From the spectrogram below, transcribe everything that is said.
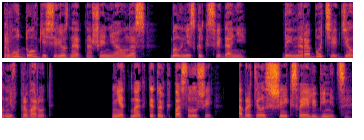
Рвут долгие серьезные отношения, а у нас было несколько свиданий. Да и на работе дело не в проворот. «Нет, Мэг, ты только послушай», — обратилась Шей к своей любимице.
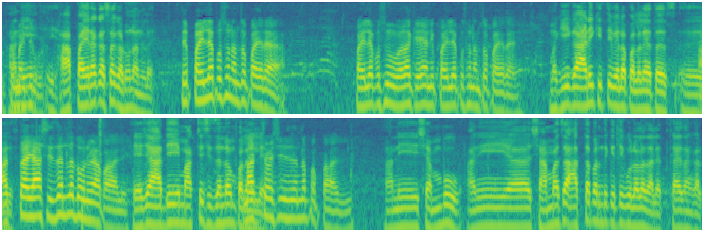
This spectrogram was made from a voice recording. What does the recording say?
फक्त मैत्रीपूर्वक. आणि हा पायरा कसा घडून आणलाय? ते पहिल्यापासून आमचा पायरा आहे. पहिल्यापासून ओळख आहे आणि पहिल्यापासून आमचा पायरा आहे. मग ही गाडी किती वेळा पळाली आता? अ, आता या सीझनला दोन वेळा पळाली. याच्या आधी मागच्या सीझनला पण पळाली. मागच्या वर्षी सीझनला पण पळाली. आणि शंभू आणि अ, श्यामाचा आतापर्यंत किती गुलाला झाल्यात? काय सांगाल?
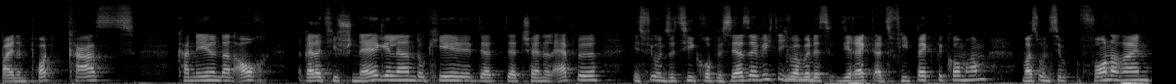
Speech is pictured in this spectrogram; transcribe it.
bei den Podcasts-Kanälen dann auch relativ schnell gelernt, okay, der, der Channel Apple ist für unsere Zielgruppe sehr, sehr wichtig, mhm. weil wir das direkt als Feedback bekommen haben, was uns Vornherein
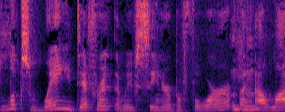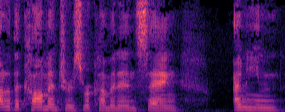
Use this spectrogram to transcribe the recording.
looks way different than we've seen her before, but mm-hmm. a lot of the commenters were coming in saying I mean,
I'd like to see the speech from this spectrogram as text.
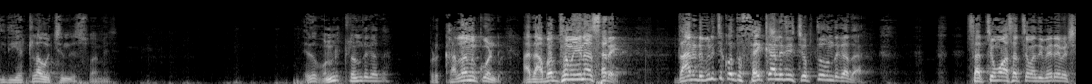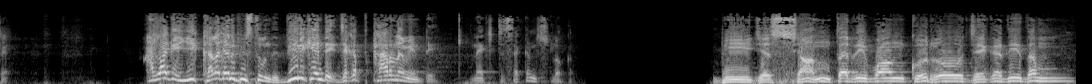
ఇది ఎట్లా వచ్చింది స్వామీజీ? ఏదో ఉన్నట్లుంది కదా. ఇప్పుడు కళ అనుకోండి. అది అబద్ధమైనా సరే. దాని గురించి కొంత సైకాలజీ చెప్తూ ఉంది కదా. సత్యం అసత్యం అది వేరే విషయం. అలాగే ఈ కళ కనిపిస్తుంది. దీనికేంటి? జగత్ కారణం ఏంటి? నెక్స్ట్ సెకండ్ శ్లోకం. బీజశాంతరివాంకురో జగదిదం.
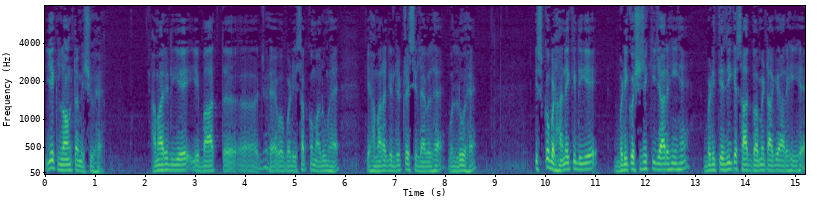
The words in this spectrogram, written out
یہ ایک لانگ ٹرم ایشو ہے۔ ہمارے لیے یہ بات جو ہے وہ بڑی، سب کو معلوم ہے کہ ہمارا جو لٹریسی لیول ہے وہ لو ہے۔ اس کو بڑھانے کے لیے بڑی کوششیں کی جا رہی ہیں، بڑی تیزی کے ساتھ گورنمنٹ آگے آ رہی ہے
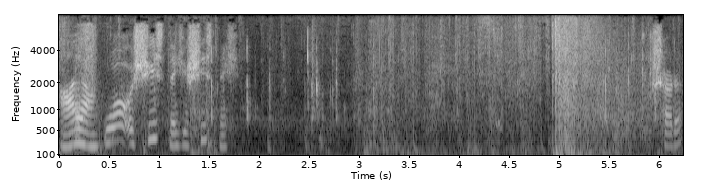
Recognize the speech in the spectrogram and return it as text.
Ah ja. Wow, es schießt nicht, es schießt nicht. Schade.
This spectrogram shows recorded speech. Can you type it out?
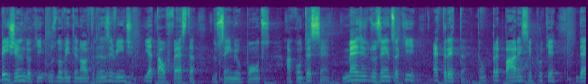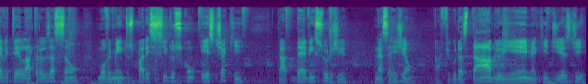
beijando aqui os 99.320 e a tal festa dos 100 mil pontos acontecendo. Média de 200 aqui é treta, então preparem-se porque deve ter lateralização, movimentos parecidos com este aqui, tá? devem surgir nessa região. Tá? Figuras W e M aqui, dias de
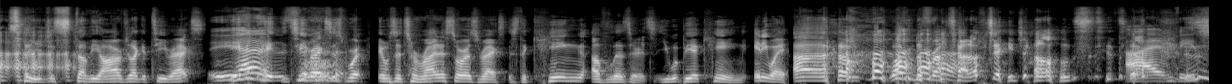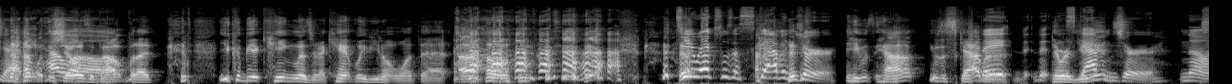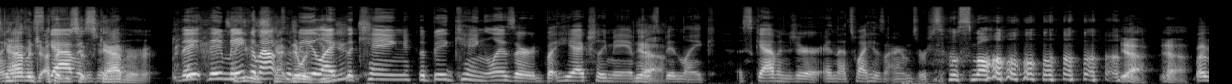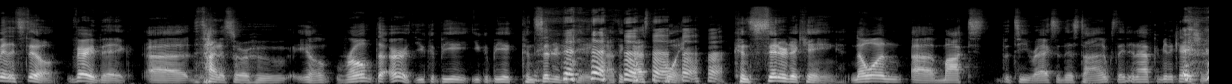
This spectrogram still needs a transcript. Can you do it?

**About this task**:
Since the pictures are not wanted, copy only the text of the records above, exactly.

**Response**:
From the spectrogram below, transcribe everything that is said.
Рвут долгие серьезные отношения, а у нас было несколько свиданий. Да и на работе дело не в проворот. «Нет, Мэг, ты только послушай», — обратилась Шей к своей любимице.
This spectrogram was made from a voice recording. What does the recording say?
फक्त मैत्रीपूर्वक. आणि हा पायरा कसा घडून आणलाय? ते पहिल्यापासून आमचा पायरा आहे. पहिल्यापासून ओळख आहे आणि पहिल्यापासून आमचा पायरा आहे. मग ही गाडी किती वेळा पळाली आता? अ, आता या सीझनला दोन वेळा पळाली. याच्या आधी मागच्या सीझनला पण पळाली. मागच्या वर्षी सीझनला पण पळाली. आणि शंभू आणि अ, श्यामाचा आतापर्यंत किती गुलाला झाल्यात? काय सांगाल?
Speech is pictured in this spectrogram; transcribe it.
bei den Podcasts-Kanälen dann auch relativ schnell gelernt, okay, der, der Channel Apple ist für unsere Zielgruppe sehr, sehr wichtig, mhm. weil wir das direkt als Feedback bekommen haben, was uns Vornherein
Use this spectrogram to transcribe the recording.
looks way different than we've seen her before, but mm-hmm. a lot of the commenters were coming in saying I mean,
I'd like to see the speech from this spectrogram as text.
ఇది ఎట్లా వచ్చింది స్వామీజీ? ఏదో ఉన్నట్లుంది కదా. ఇప్పుడు కళ అనుకోండి. అది అబద్ధమైనా సరే. దాని గురించి కొంత సైకాలజీ చెప్తూ ఉంది కదా. సత్యం అసత్యం అది వేరే విషయం. అలాగే ఈ కళ కనిపిస్తుంది. దీనికేంటి? జగత్ కారణం ఏంటి? నెక్స్ట్ సెకండ్ శ్లోకం. బీజశాంతరివాంకురో జగదిదం.
The words in this spectrogram, written out
یہ ایک لانگ ٹرم ایشو ہے۔ ہمارے لیے یہ بات جو ہے وہ بڑی، سب کو معلوم ہے کہ ہمارا جو لٹریسی لیول ہے وہ لو ہے۔ اس کو بڑھانے کے لیے بڑی کوششیں کی جا رہی ہیں، بڑی تیزی کے ساتھ گورنمنٹ آگے آ رہی ہے
Recognize the speech in the spectrogram and return it as text.
Ah ja. Wow, es schießt nicht, es schießt nicht. Schade.
This spectrogram shows recorded speech. Can you type it out?
beijando aqui os 99.320 e a tal festa dos 100 mil pontos acontecendo. Média de 200 aqui é treta, então preparem-se porque deve ter lateralização, movimentos parecidos com este aqui, tá? devem surgir nessa região. Tá? Figuras W e M aqui, dias de
This spectrogram still needs a transcript. Can you do it?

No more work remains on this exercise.